Sri Lankan Christians were the targets of multiple instances of persecution in January 2018. Church buildings and services, including a funeral, were attacked or disrupted and authorities colluded with local Buddhists to halt Christian meetings.
The catalogue of persecution compiled by the National Christian Evangelical Alliance of Sri Lanka recorded several attacks on services.
During a New Year service in Batticaloa, a group launched fireworks at the building and shouted obscenities. On 7 January, stones were thrown at a church building in Nittambuwa, damaging the roof.
A Christian funeral service taking place in Vakarai on 17 January was disrupted by a 500-strong Hindu mob, who refused to allow a Christian to be buried at the cemetery. After the mob attacked police, they bowed to pressure from locals and the Christians were compelled to conduct the burial at a location 15km away under police protection.
In Dehiattakandiya on 19 January, the local Land Officer ordered a church pastor to stop holding services and threatened to reclaim church land if he refused.

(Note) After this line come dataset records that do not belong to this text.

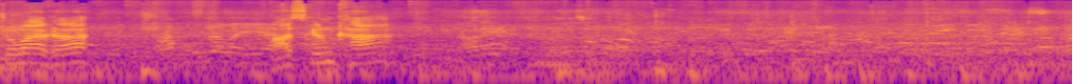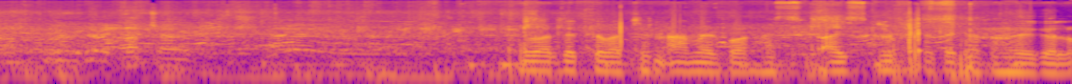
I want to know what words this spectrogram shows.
চোমা খা আইসক্রিম খা। এবার দেখতে পাচ্ছেন আমের পর আইসক্রিম সাথে দেখা হয়ে গেল।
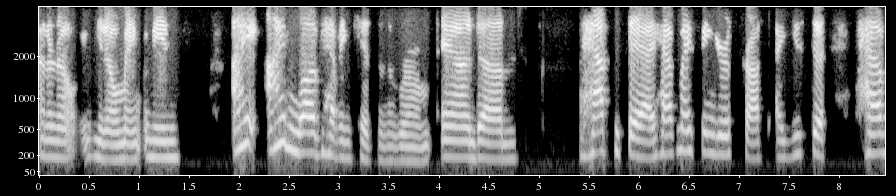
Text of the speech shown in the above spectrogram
I don't know, you know, my, I mean, I I love having kids in the room, and um, I have to say, I have my fingers crossed. I used to have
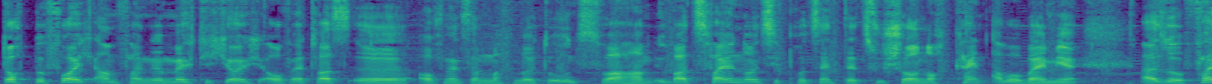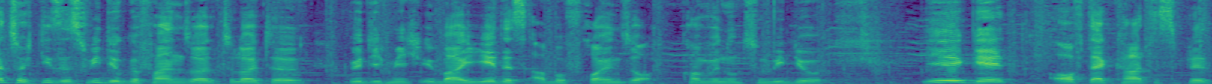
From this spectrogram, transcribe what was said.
Doch bevor ich anfange, möchte ich euch auf etwas äh, aufmerksam machen, Leute. Und zwar haben über 92% der Zuschauer noch kein Abo bei mir. Also, falls euch dieses Video gefallen sollte, Leute, würde ich mich über jedes Abo freuen. So, kommen wir nun zum Video. Ihr geht auf der Karte Split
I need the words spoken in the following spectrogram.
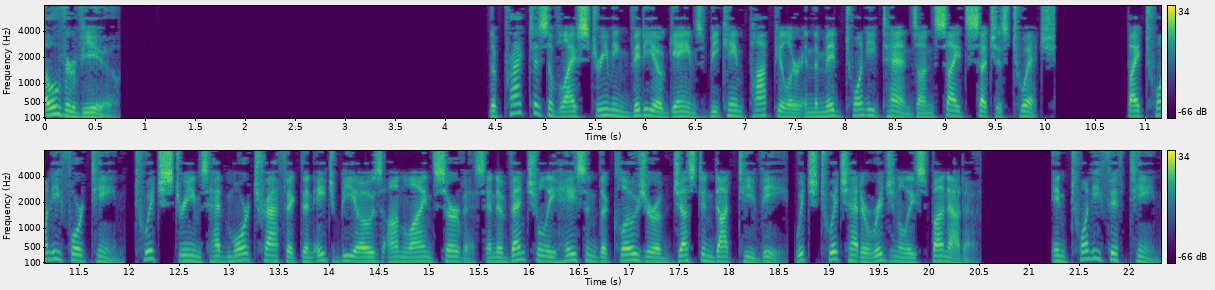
Overview The practice of live streaming video games became popular in the mid-2010s on sites such as Twitch. By 2014, Twitch streams had more traffic than HBO's online service and eventually hastened the closure of Justin.tv, which Twitch had originally spun out of. In 2015,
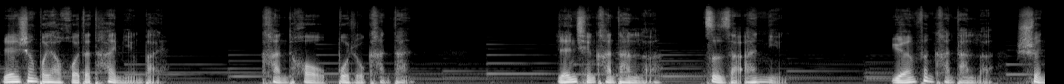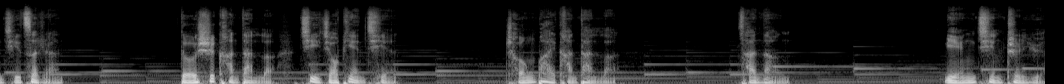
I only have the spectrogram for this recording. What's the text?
人生不要活得太明白，看透不如看淡。人情看淡了，自在安宁；缘分看淡了，顺其自然。得失看淡了，计较变迁；成败看淡了，才能宁静致远。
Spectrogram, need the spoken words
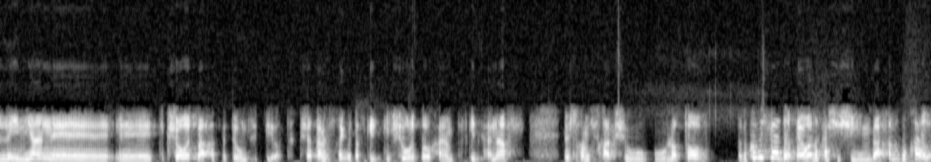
לעניין אה, אה, תקשורת, לחץ ותיאום ציפיות. כשאתה משחק בתפקיד קישור לצורך העניין, בתפקיד כנף, ויש לך משחק שהוא הוא לא טוב, אז הכל בסדר, אתה יורד דקה 60 ואף אחד לא זוכר.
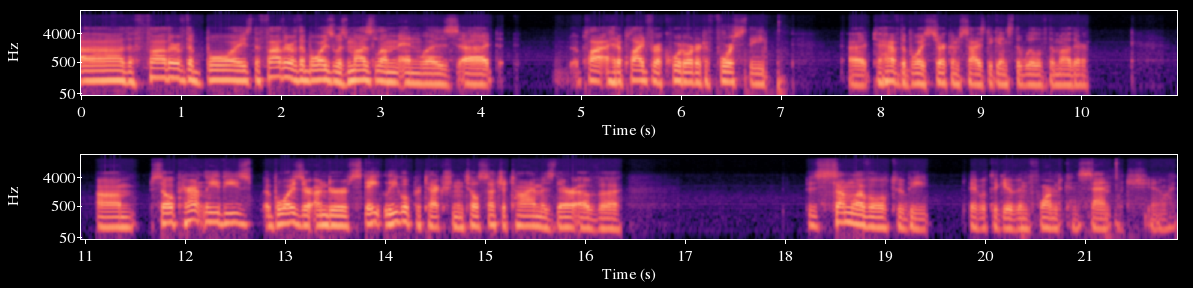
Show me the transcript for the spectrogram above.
Uh, the father of the boys. The father of the boys was Muslim and was uh, apply, had applied for a court order to force the uh, to have the boys circumcised against the will of the mother. Um, so apparently, these boys are under state legal protection until such a time as they're of uh, some level to be able to give informed consent. Which you know, I,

He was backed up by another local official. When the pastor refused, the officials contacted a local Buddhist monk and told him “the monks could now decide the course of action.”
Christians comprise eight per cent of the population in majority-Buddhist Sri Lanka and the country’s constitution gives “foremost place” to Buddhism.

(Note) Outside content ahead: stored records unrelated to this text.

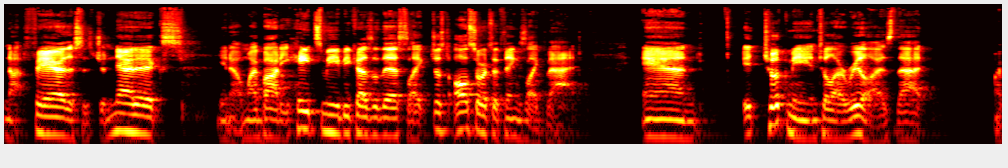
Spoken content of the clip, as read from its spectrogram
not fair. This is genetics. You know, my body hates me because of this. Like, just all sorts of things like that. And it took me until I realized that my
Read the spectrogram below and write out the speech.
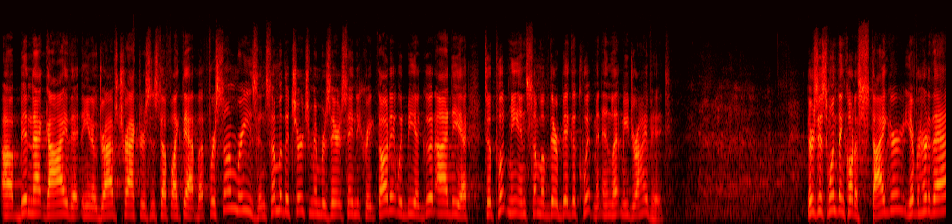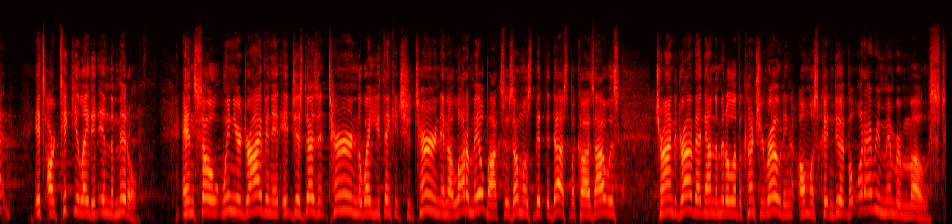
uh, been that guy that, you know, drives tractors and stuff like that. But for some reason, some of the church members there at Sandy Creek thought it would be a good idea to put me in some of their big equipment and let me drive it. There's this one thing called a Steiger. You ever heard of that? It's articulated in the middle. And so when you're driving it, it just doesn't turn the way you think it should turn. And a lot of mailboxes almost bit the dust because I was trying to drive that down the middle of a country road and almost couldn't do it. But what I remember most,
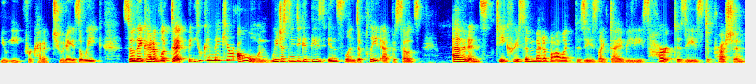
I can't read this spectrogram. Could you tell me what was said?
you eat for kind of two days a week. So they kind of looked at but you can make your own. We just need to get these insulin deplete episodes. Evidence decrease in metabolic disease like diabetes heart disease depression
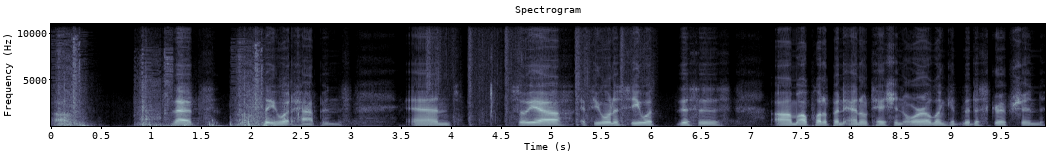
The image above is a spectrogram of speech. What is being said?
um, that's what happens. And, so yeah, if you want to see what this is, um, I'll put up an annotation or a link in the description,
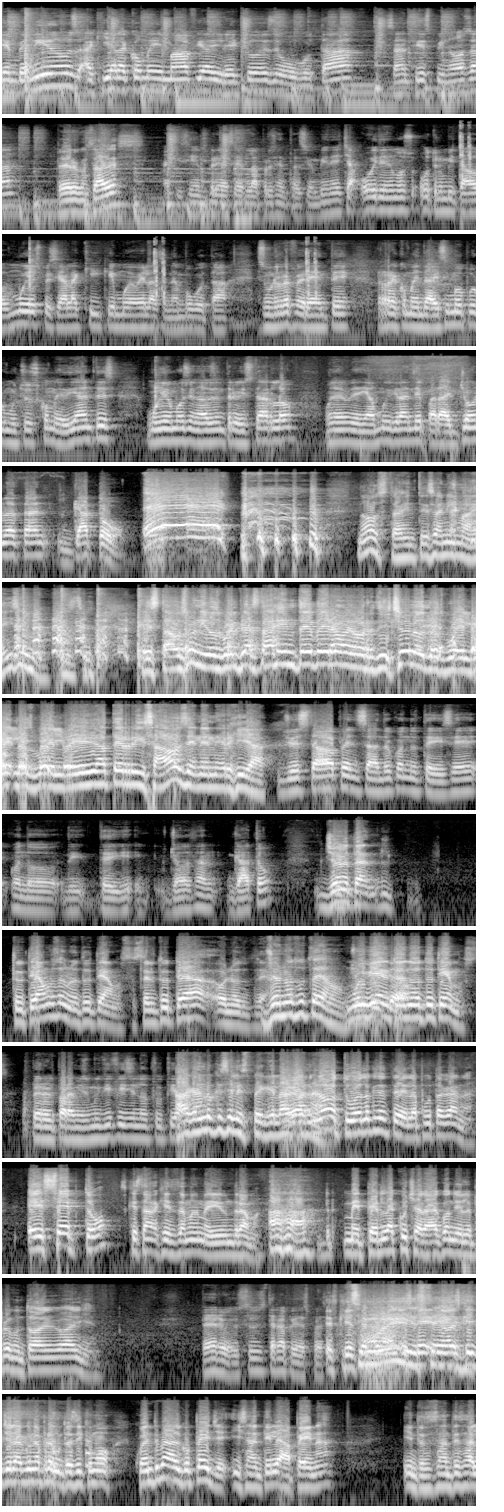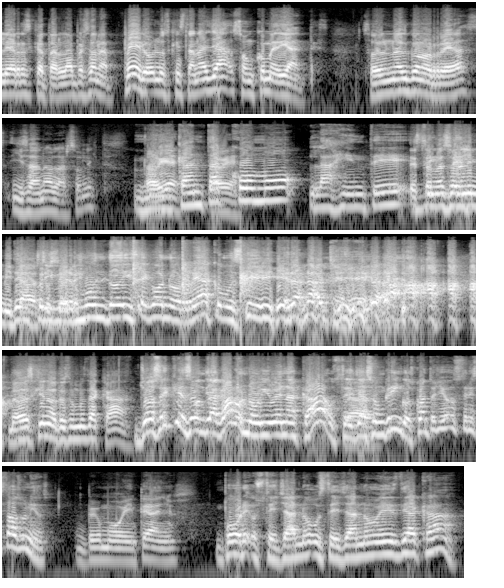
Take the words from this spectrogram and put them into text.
Bienvenidos aquí a la Comedy Mafia, directo desde Bogotá. Santi Espinosa, Pedro González. aquí siempre hacer la presentación bien hecha. Hoy tenemos otro invitado muy especial aquí que mueve la escena en Bogotá. Es un referente recomendadísimo por muchos comediantes. Muy emocionados de entrevistarlo. Una bienvenida muy grande para Jonathan Gato. No, esta gente es animadísima. Es- Estados Unidos vuelve a esta gente, pero mejor dicho, los, los vuelve, los vuelve aterrizados en energía. Yo estaba pensando cuando te dice, cuando te dije Jonathan Gato, Jonathan, ¿tuteamos o no tuteamos? ¿Usted tutea o no tutea? Yo no tuteo. Muy bien, tuteo. entonces no tuteemos. pero para mí es muy difícil no tutear. Hagan lo que se les pegue la gana. No, tú haz lo que se te dé la puta gana. Excepto, es que está- aquí estamos en medio de un drama. Ajá. Meter la cucharada cuando yo le pregunto algo a alguien. Pero eso es terapia después. Es que, Sí, se pone- es, que, usted- no, es que yo le hago una pregunta así como, cuénteme algo, Pelle, y Santi le da pena, y entonces Santi sale a rescatar a la persona. Pero los que están allá son comediantes, son unas gonorreas y saben hablar solitos. Me bien, encanta cómo la gente Esto no es solo del- el invitado, del primer mundo dice gonorrea como si vivieran aquí. No, es que nosotros somos de acá, Yo sé que son de acá, pero no viven acá. Ustedes ya Claro. son gringos. ¿Cuánto lleva usted en Estados Unidos? como 20 años. Por, usted ya no, usted ya no es de acá.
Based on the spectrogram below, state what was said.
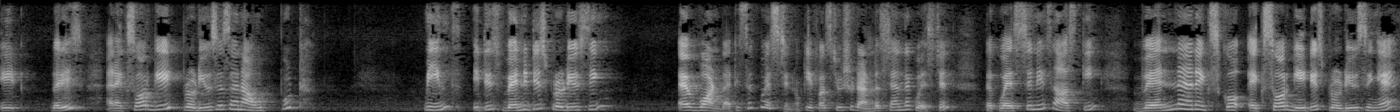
it that is an XOR gate produces an output means it is when it is producing a 1 that is a question. Okay first you should understand the question. The question is asking when an XOR gate is producing a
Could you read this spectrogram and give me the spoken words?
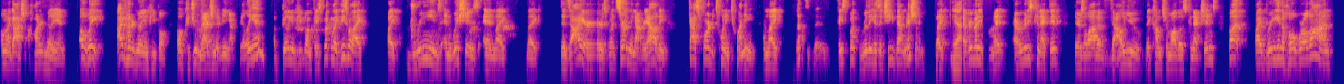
Oh my gosh, 100 million. Oh wait, 500 million people oh, could you imagine it being a billion? A billion people on Facebook? And like these were like like dreams and wishes and like like desires, but certainly not reality. Fast forward to 2020, and like look, Facebook really has achieved that mission. Like yeah. everybody's on it, everybody's connected. There's a lot of value that comes from all those connections. But by bringing the whole world on,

Christians face frequent persecution, often from local Buddhist monks, while authorities discriminate against them, commonly claiming (falsely) that churches are legally required to register to hold services.